3rd: Pour the red flecks of chilli and pepper into the vinegar and bring to the boil.  Boil ferociously for 10mins and then allow the mixture to cool for approx 45mins before you decant into sterilised jars.

20121203-230051.jpg

Pistachio and Cranberry Biscotti

I have already included this recipe from Joyofbaking.com before.  It is included in a previous blog titled

“I know what you did last summer…biscotti!” ¬† ¬†

Please click on the link to be taken to the recipe.

 Sesame Seed Toffee Snaps

20121203-230100.jpg

The third of the Christmas goodies were the sesame seed toffee snaps.  Very easy to make but take caution as you will be working with boiling sugar.

1st) Put 455g of Caster Sugar into a saucepan with 8 tablespoons of water.  Bring to the boil.

2nd) Once the sugar boils and turns a nutty brown colour (take care not to burn it) add 200g of sesame seeds.  Mix well and pour onto a greased baking sheet.  Smooth it down to create  a thin continuous layer.

3rd) When cold and hard break the snap into pieces.  Enjoy on its own or use to mop up desserts.

Ok – so it’s not the onslaught of the Xmas Turkey with all the trimmings but these are three easy but impressive Christmas goodies to either devour yourself or give as gifts. ¬†Why not give one a try and let me know how you got along.

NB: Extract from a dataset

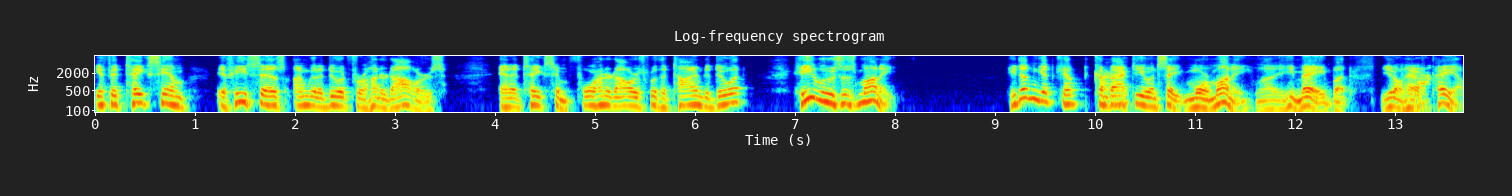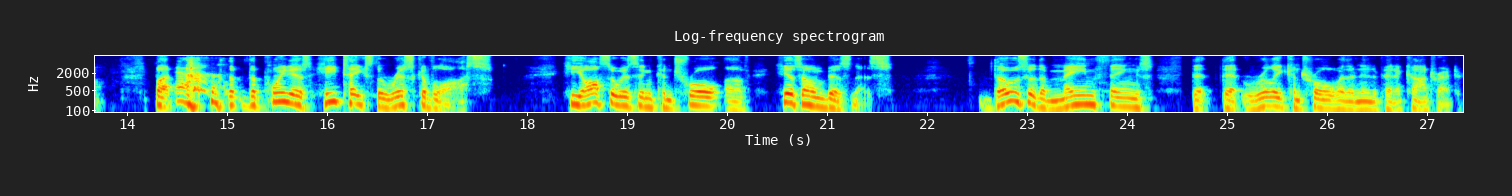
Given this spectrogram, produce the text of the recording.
If it takes him, if he says, I'm going to do it for $100 and it takes him $400 worth of time to do it, he loses money. He doesn't get kept, come back to you and say more money. Well, he may, but you don't have yeah. to pay him. But yeah. the, the point is, he takes the risk of loss. He also is in control of his own business. Those are the main things that, that really control whether an independent contractor.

If I don’t get a chance to wish it before – Merry Christmas.

Weekend – Saturday

Posted: February 4, 2012 in Weekend
Tags: , ,

Hard as it may seem, it had felt as if I had not thrown myself into the kitchen for a while. So at some quiet moment on Friday, between breakfast and after work beers (of which there were lots) I sat down with orange post-it notes and pen in hand and decided on cooking/baking that I was willing to embark upon this weekend.

The following recipes are neither of them difficult nor tedious – they just require some waiting around. This is why they are ideal weekend activities. During the week I wouldn’t want to wait 45 mins for something between creation and consumption.

First on my to do list primarily because I had run out of it was the infamous chilli jam:

I have put the recipe on a previous post but here are some photos taken during the production of this batch.

You have got to take my word for it, please believe me; red flecked and fiery this chilli jam is addictive. It makes for complsive eating as you convince yourself that you need that extra chunk of cheese or slice of cold meat drizzled with sweet chilli. It is so easy to make it is a shame not more people try it. All I really need to do here is buy smaller Killner jars and hand out to friends and family, as 1500mls of chilli jam is clearly too much for me. Any takers?

Whilst my preserve cooled, I started on my Saturday night staple Pepperoni Pizza:

I use a very basic bread recipe taken from Jamie Oliver which I have jiggled slightly.

1st: I pour out my bread flour direct onto my granite worktop and mix with lukewarm water, dried yeast, salt and honey. NB: Yeast is a microorganism. Hot water will denature the yeast and it will not make your dough rise (that’s enough science for now.)

2nd: Once the flour has absorbed the liquid I start using my hands to bring the mixture together. At this moment I start kneading the dough.

Kneading: This is the process whereby you use the heel of your hand to push the dough away from you, fold the dough over, rotate and repeat until the dough becomes elastic and smooth.

3rd: I then place this dough ball into a bowl and cover with a tea-cloth to prove. It is this proving that makes the dough rise and fill up with pockets of carbon dioxide gas making for a light and fluffy dough.

After ~45 mins I knock the dough back and start rolling out and assembling my pizza.

I make this pizza so often that I don’t weigh the ingredients. Everything is by eye. My two rules are: how big a pizza am I going to able to consume and how big my oven is!

“For me it is about the feel of the dough under my hands”

If with every push of the heel of my hand I feel the dough is dry and flaky I wet my hands in tepid water and continue. If alternatively it is too moist and not taking the force I add more flour. Once the dough becomes as warm as flesh, it is ready to rest in a warm place to allow the yeast to work its magic.

Fresh parmesan grated over and topped with rocket leaves. Drizzled with olive oil and tobasco sauce at the ready.

I always eat my pizza off the board.

DELICIOUS!